As these new technologies rewire our brains in response to existing desires, they actually change our desires in their own transient image. This explains how it is that we come to want something like Snapchat; it also explains, to tie back in with last week's article, why pornography has become such a natural extension of web use, and a seemingly inescapable labyrinth for those trapped in it.
If a labyrinth it is, then, is there any way out of this overload of stimulation we have created for ourselves? Some take to drastic measures, like swearing off Facebook for a month (though perhaps it's symptomatic of the seriousness of our condition that we consider that a drastic measure). But this is where the classical tradition of the virtues shows itself still so relevant in a rapidly-changing world. Aristotle's insight of the centrality of habits, we now recognize, reflects the actual structure of our brains, and the neural pathways formed by repetition and reward. And this is why, as we saw last time, Aquinas recognizes that temperance, the re-wiring of our desires in subordination to reason, is a more perfect virtue than continence, the mere resistance of them - although of course the latter may be a key step on the road to the former. Temperance consists in learning to moderate the passions in accord with reason, that is, to choose pleasures rather than being mindlessly led into them, and to subordinate them to their proper end. This means learning again to distinguish between use and consumption. Just as we can conquer gluttony with regard to clothing or housing by asking ourselves what these things are for, and how much we really need, or can make good use of, so it is with regard to digital technologies. Email, and smartphones, and even Facebook and Twitter, can be fantastically useful. But many of us are painfully aware that they waste us at least as much time as they save us. We must learn to consciously ask ourselves, "When does it make sense to use this? Why am I using it now? What am I using it for?" and to ruthlessly restrain ourselves when we can't give a good answer to these questions; only by doing this can we retrain our habits to overcome digital lust and gluttony.
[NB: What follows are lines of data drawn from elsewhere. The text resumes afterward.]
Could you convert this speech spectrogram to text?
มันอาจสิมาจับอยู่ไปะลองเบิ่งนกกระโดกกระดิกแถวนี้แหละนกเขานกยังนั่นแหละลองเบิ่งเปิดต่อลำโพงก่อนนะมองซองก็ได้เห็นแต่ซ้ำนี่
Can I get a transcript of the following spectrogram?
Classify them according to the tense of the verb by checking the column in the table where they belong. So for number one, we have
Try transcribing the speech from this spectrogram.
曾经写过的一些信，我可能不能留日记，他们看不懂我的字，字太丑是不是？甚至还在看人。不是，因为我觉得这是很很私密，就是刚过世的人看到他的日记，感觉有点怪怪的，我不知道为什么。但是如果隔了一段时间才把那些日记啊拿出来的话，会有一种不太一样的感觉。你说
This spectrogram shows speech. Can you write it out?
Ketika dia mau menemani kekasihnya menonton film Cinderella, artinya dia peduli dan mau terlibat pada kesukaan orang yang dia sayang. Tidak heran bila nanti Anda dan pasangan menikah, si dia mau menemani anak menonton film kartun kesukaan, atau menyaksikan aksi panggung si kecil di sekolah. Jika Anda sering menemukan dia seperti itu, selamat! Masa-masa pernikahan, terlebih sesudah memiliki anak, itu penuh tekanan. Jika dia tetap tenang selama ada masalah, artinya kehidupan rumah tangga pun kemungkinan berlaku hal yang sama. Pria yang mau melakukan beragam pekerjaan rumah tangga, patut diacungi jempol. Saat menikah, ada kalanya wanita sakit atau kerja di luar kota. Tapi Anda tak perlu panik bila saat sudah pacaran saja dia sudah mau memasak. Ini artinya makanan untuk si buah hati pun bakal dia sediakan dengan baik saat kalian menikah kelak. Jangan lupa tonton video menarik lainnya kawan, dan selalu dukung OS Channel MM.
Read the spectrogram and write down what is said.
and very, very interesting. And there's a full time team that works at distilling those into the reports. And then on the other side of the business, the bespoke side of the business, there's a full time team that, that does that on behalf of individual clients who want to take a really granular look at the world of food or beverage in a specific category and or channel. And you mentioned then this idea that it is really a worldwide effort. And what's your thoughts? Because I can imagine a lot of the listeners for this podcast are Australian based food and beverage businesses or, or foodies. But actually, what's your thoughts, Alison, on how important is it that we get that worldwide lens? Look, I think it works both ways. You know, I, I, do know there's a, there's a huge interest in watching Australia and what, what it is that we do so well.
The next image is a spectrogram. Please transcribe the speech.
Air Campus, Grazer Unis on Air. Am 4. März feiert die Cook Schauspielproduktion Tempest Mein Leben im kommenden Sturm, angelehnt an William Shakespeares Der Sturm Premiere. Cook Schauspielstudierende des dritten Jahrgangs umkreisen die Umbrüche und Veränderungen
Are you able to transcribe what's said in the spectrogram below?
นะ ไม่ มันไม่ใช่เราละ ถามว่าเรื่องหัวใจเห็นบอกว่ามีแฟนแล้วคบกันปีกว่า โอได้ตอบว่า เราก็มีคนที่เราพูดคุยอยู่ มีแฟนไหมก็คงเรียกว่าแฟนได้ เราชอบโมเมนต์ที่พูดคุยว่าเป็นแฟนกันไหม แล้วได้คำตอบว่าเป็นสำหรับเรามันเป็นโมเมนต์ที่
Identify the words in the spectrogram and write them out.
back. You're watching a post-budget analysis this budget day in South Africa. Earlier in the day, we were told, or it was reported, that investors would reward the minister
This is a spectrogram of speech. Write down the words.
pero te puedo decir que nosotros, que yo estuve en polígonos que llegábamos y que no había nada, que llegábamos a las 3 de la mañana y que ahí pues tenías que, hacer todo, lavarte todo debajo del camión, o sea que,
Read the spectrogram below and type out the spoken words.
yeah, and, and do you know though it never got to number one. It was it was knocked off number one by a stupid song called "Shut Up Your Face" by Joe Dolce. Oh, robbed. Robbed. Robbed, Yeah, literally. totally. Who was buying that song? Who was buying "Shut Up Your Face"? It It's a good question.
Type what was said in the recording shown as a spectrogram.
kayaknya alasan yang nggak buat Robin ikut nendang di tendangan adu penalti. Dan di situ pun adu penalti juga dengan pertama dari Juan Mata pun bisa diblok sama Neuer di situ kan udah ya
Brad Littlejohn holds a Ph.D from the University of Edinburgh and is the Managing Editor of Political Theology Today, the General Editor of The Mercersburg Theology Study Series and can be found writing regularly at bradlittlejohn.com